In a democracy, though, laws should encourage, not penalize, vigorous debate and investigative reporting. Instead, lawsuits are stifling the spirit of inquiry, which is at the heart of science and sound journalism. The impact on the media goes beyond stopping sleazy tabloids prying into the private lives of celebrities. It is far more serious, suppressing coverage of political and security matters of great interest to the public. Fear of spurious libel suits have convinced some editors to ignore certain stories. I was told myself by two British publications not to bother pitching articles about companies from certain countries out of fear of litigation.
After receiving complaints from Saudi businessman Khalid bin Mahfouz, Cambridge University Press in 2007 pulped copies of “Alms for Jihad: Charity and Terrorism in the Islamic World” by J. Millard Burr and Robert Collins.

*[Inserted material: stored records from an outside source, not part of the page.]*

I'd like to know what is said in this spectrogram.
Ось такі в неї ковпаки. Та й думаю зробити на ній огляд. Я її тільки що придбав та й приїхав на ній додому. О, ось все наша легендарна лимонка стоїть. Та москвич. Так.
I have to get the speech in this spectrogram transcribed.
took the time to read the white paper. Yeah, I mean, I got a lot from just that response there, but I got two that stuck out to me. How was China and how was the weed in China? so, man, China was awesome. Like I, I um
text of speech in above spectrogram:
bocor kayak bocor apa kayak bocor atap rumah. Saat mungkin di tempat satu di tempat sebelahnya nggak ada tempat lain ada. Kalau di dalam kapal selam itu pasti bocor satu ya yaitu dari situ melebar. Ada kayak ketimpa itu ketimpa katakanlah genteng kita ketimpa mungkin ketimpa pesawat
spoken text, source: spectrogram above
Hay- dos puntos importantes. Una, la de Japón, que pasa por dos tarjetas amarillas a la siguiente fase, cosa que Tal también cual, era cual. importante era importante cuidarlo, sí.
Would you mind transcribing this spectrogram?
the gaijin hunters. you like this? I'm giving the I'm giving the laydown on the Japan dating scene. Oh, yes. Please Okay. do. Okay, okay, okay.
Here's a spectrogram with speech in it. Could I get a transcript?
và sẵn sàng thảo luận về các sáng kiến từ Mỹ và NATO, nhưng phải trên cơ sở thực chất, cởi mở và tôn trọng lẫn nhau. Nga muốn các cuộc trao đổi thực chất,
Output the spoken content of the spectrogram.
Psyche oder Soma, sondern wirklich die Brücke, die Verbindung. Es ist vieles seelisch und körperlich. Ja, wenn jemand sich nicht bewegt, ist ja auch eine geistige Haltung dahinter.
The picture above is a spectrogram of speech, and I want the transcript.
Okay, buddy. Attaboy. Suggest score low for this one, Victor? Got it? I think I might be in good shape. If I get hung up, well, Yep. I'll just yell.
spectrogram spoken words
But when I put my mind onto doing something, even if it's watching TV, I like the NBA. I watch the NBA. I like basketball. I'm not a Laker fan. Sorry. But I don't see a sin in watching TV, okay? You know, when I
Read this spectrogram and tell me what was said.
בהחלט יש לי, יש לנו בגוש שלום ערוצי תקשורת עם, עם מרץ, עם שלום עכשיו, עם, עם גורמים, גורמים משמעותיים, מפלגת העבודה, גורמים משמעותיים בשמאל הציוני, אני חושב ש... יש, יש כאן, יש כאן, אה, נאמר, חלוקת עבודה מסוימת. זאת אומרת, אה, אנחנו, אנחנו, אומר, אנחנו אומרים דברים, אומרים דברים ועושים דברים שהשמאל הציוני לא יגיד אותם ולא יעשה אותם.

Similar concerns over possible lawsuits also caused Random House in 2004 to cancel publication in the U.K. of Craig Unger’s “House of Bush, House of Saud,” a best-seller in the U.S. British libel laws claim almost universal jurisdiction, allowing plaintiffs to sue over publications that may have only a tenuous link with Britain.

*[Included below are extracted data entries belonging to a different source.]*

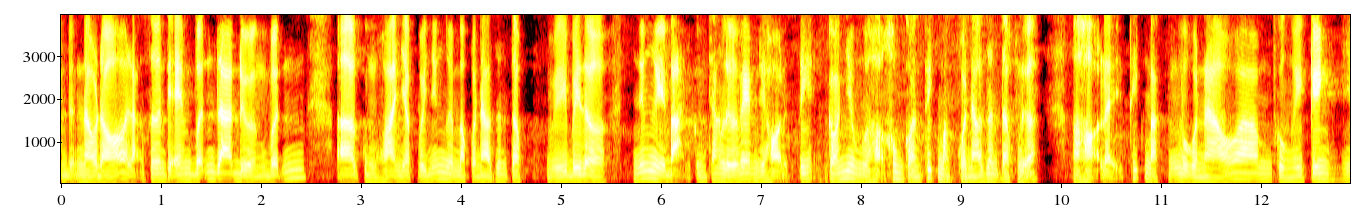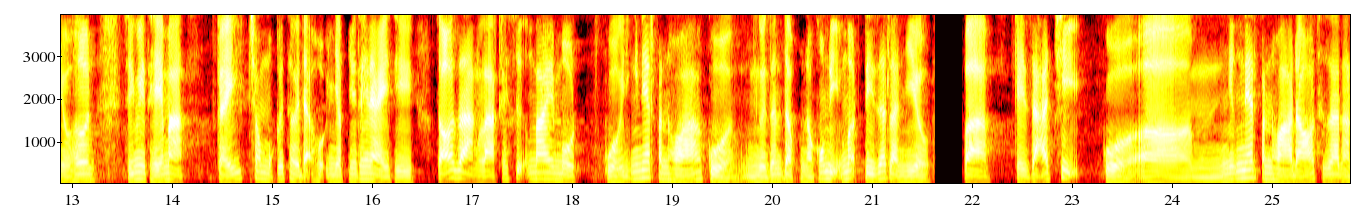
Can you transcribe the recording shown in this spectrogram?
nào đó ở Lạng Sơn thì em vẫn ra đường vẫn uh, cùng hòa nhập với những người mặc quần áo dân tộc. Vì bây giờ những người bạn cùng trang lứa với em thì họ có nhiều người họ không còn thích mặc quần áo dân tộc nữa mà họ lại thích mặc những bộ quần áo um, của người kinh nhiều hơn. Chính vì thế mà cái trong một cái thời đại hội nhập như thế này thì rõ ràng là cái sự mai một của những nét văn hóa của người dân tộc nó cũng bị mất đi rất là nhiều. Và cái giá trị của uh, những nét văn hóa đó thực ra là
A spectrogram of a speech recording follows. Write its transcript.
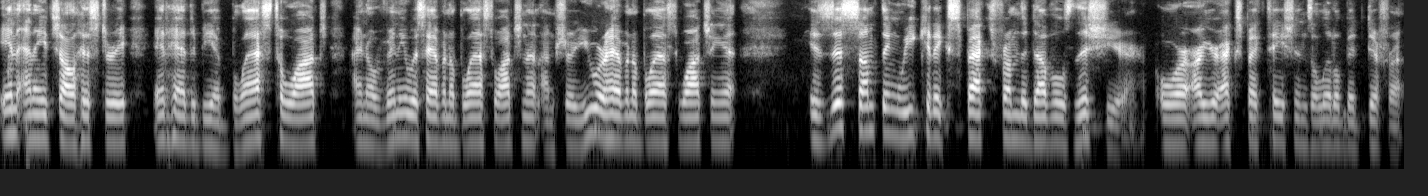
in NHL history. It had to be a blast to watch. I know Vinny was having a blast watching it. I'm sure you were having a blast watching it. Is this something we could expect from the Devils this year, or are your expectations a little bit different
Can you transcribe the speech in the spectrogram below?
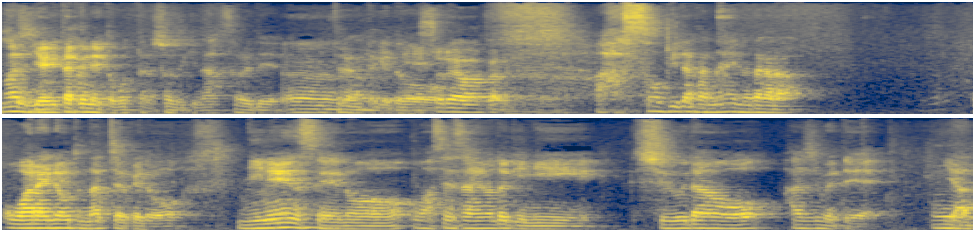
マジやりたくねえと思ったら正直な。それでう行ってなかったけど。それはわかる。遊びだからないの。だからお笑いのことになっちゃうけど2年生の早稲祭の時に集団を初めてやっ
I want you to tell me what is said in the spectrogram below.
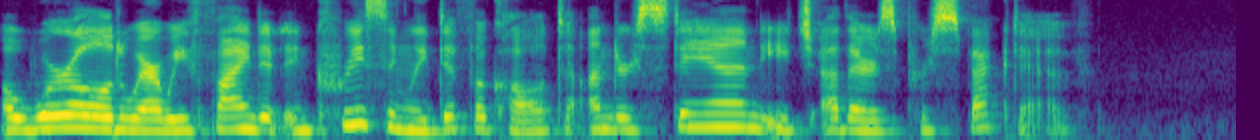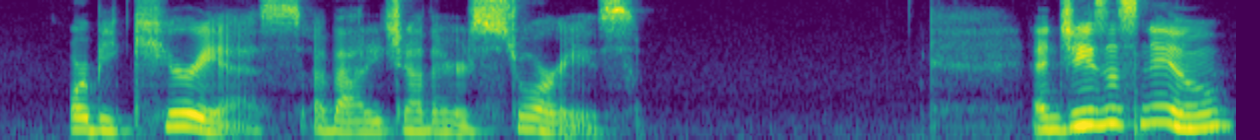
A world where we find it increasingly difficult to understand each other's perspective or be curious about each other's stories. And Jesus knew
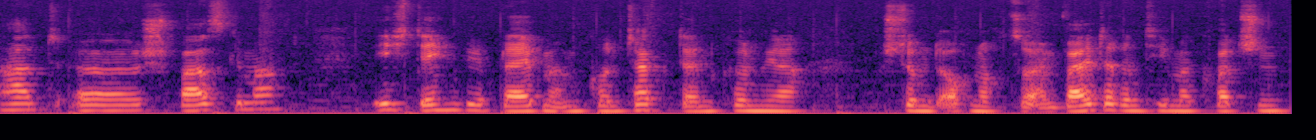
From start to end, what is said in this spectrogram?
Hat äh, Spaß gemacht. Ich denke, wir bleiben im Kontakt. Dann können wir bestimmt auch noch zu einem weiteren Thema quatschen.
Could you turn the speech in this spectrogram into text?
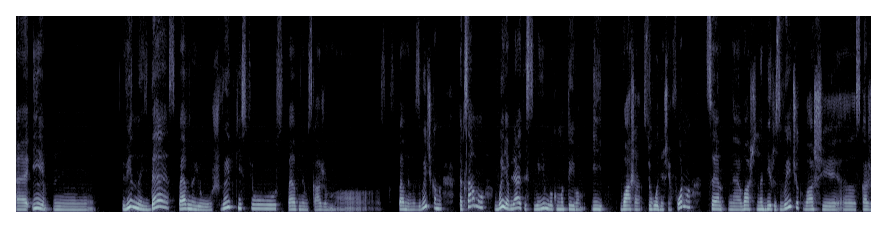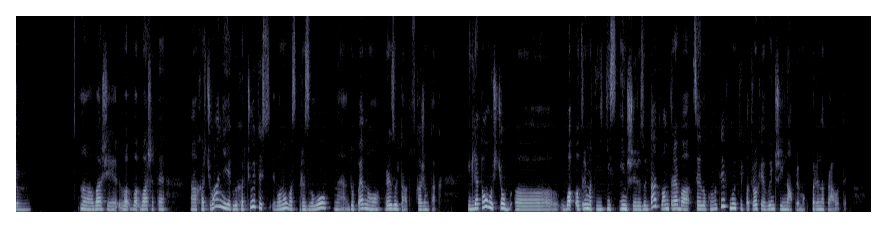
Е, І він йде з певною швидкістю, з певним, скажімо, з певними звичками. Так само ви являєтесь своїм локомотивом, і ваша сьогоднішня форма це е, ваш набір звичок, ваші, е, скажімо, е, ваші, ва- ва- ваше те харчування, як ви харчуєтесь, воно вас призвело е, до певного результату, скажімо так. І для того, щоб е, отримати якийсь інший результат, вам треба цей локомотив, ну, типа, трохи в інший напрямок перенаправити.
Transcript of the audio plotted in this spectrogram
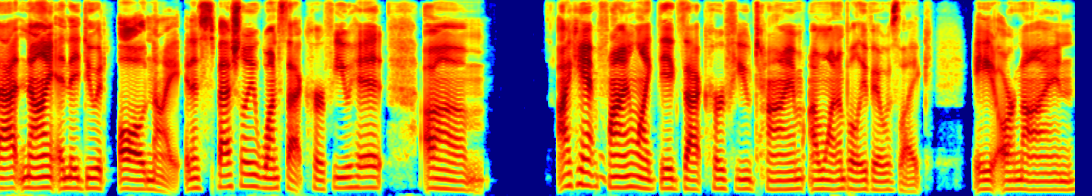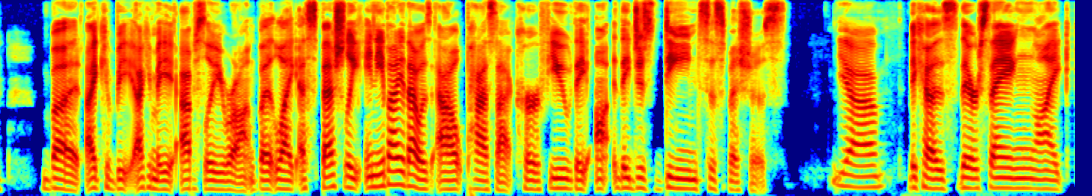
at night and they do it all night. And especially once that curfew hit, um I can't find like the exact curfew time. I want to believe it was like 8 or 9 but I could be I can be absolutely wrong. But like especially anybody that was out past that curfew, they uh, they just deemed suspicious Yeah. because they're saying like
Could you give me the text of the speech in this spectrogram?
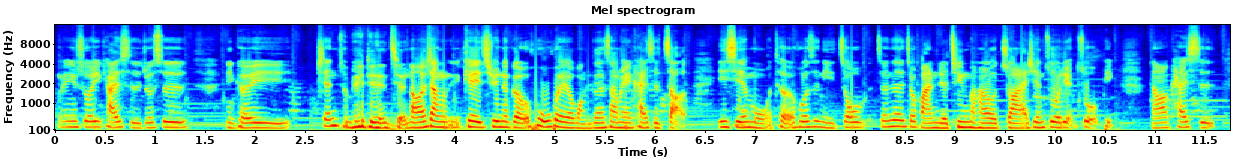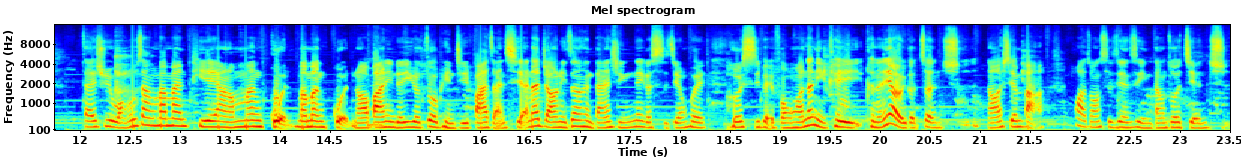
我跟你说，一开始就是你可以先准备一点点钱，然后像你可以去那个互惠的网站上面开始找一些模特，或是你周真的就把你的亲朋好友抓来，先做一点作品，然后开始。再去网络上慢慢贴啊，然后慢慢滚，慢慢滚，然后把你的一个作品集发展起来。那假如你真的很担心那个时间会喝西北风的话，那你可以可能要有一个正职，然后先把化妆师这件事情当做兼职，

This in turn has encouraged libel tourism — a lucrative business for British lawyers — as foreigners jet to British courts seeking protection from public scrutiny. As a consequence, the U.S. Congress is considering a bill that would make British libel judgments unenforceable in the U.S. This unusual step, invalidating British judgments, is the direct consequence of another case involving Khalid bin Mahfouz. He won a verdict against American author Rachel Ehrenfeld, who examined the flows of Saudi money to Islamist terrorists in her book “Funding Evil: How Terrorism Is Financed and How to Stop It.” The judge — the same David Eady as in Mr. Singh’s case — ruled in the plaintiff’s favor even though the offending book was not available for sale in U.K. book shops and only a few copies may have been sold in the U.K. on the Internet. Ms. Ehrenfeld and her publisher had decided not to publish the book in Britain for the very purpose of escaping British libel laws — but to no avail.

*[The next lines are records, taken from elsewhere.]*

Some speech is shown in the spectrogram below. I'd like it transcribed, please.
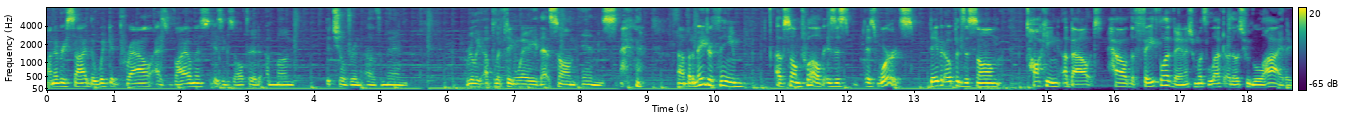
On every side, the wicked prowl as vileness is exalted among the children of men. Really uplifting way that psalm ends. uh, but a major theme of Psalm 12 is this is words. David opens the psalm talking about how the faithful have vanished and what's left are those who lie. They,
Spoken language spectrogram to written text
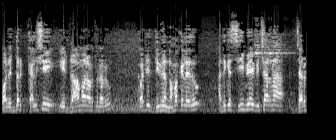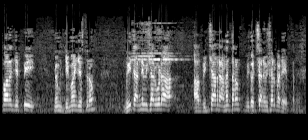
వాళ్ళిద్దరు కలిసి ఈ డ్రామాలు ఆడుతున్నారు. కాబట్టి దీని మీద నమ్మకం లేదు. అందుకే సిబిఐ విచారణ జరపాలని చెప్పి మేము డిమాండ్ చేస్తున్నాం. మిగతా అన్ని విషయాలు కూడా ఆ విచారణ అనంతరం మీకు వచ్చే అన్ని విషయాలు బయట చెప్తాను.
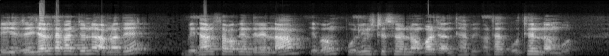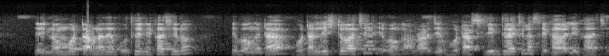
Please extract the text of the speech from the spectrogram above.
এই রেজাল্ট দেখার জন্য আপনাদের বিধানসভা কেন্দ্রের নাম এবং পোলিং স্টেশনের নম্বর জানতে হবে, অর্থাৎ বুথের নম্বর এই নম্বরটা আপনাদের বুথে লেখা ছিল এবং এটা ভোটার লিস্টেও আছে এবং আপনার যে ভোটার স্লিপ দেওয়া ছিল সেখানেও লেখা আছে।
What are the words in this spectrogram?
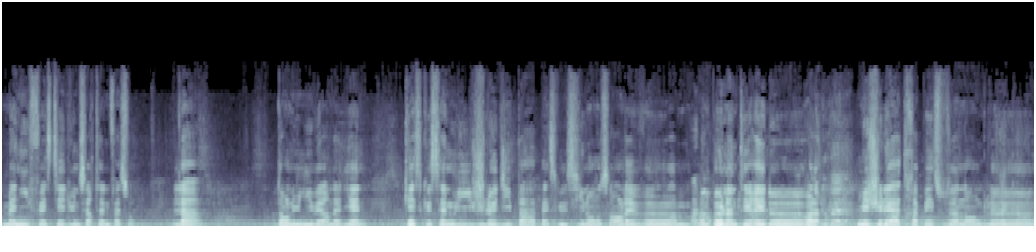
manifestée d'une certaine façon. Là, dans l'univers d'Alien, qu'est-ce que ça nous dit? Je le dis pas parce que sinon ça enlève euh, un, un peu l'intérêt de voilà. Mais je l'ai attrapé sous un angle, euh,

Among other recent foreign cases heard in London are that of Kaupthing, an Icelandic bank, which filed a lawsuit against Ekstrabladet, a Danish newspaper for alleging that the bank had dodged taxes. Other tycoons and celebrities have helped themselves through the generosity of the British libel law system. Russian oligarch Boris Berezovsky sued U.S. magazine Forbes in 2000. A Ukrainian businessman, Rinat Akhmetov, sued two Ukrainian publications in British courts. The Labour government doesn’t seem to think that the libel laws tarnish the reputation of the world’s oldest parliamentary democracy. To the contrary, British lawmakers from all parties have often threatened and sometimes pursued legal action against newspapers to stop them from publishing reports.
And so Mr. Singh is unlikely to be the last victim of Britain’s libel laws. Settling scientific and political disputes through lawsuits, though, runs counter the very principles that have made Western progress possible. “The aim of science is not to open the door to infinite wisdom, but to set a limit to infinite error,” Bertolt Brecht wrote in “The Life of Galileo.” It is time British politicians restrain the law so that wisdom prevails in the land, and not errors.
Mr. Tripathi, a writer based in London, is on the executive board of the English PEN and a member of its Committee to Reform English Libel Laws. Printed in The Wall Street Journal, page A13 Copyright 2009 Dow Jones & Company, Inc. All Rights Reserved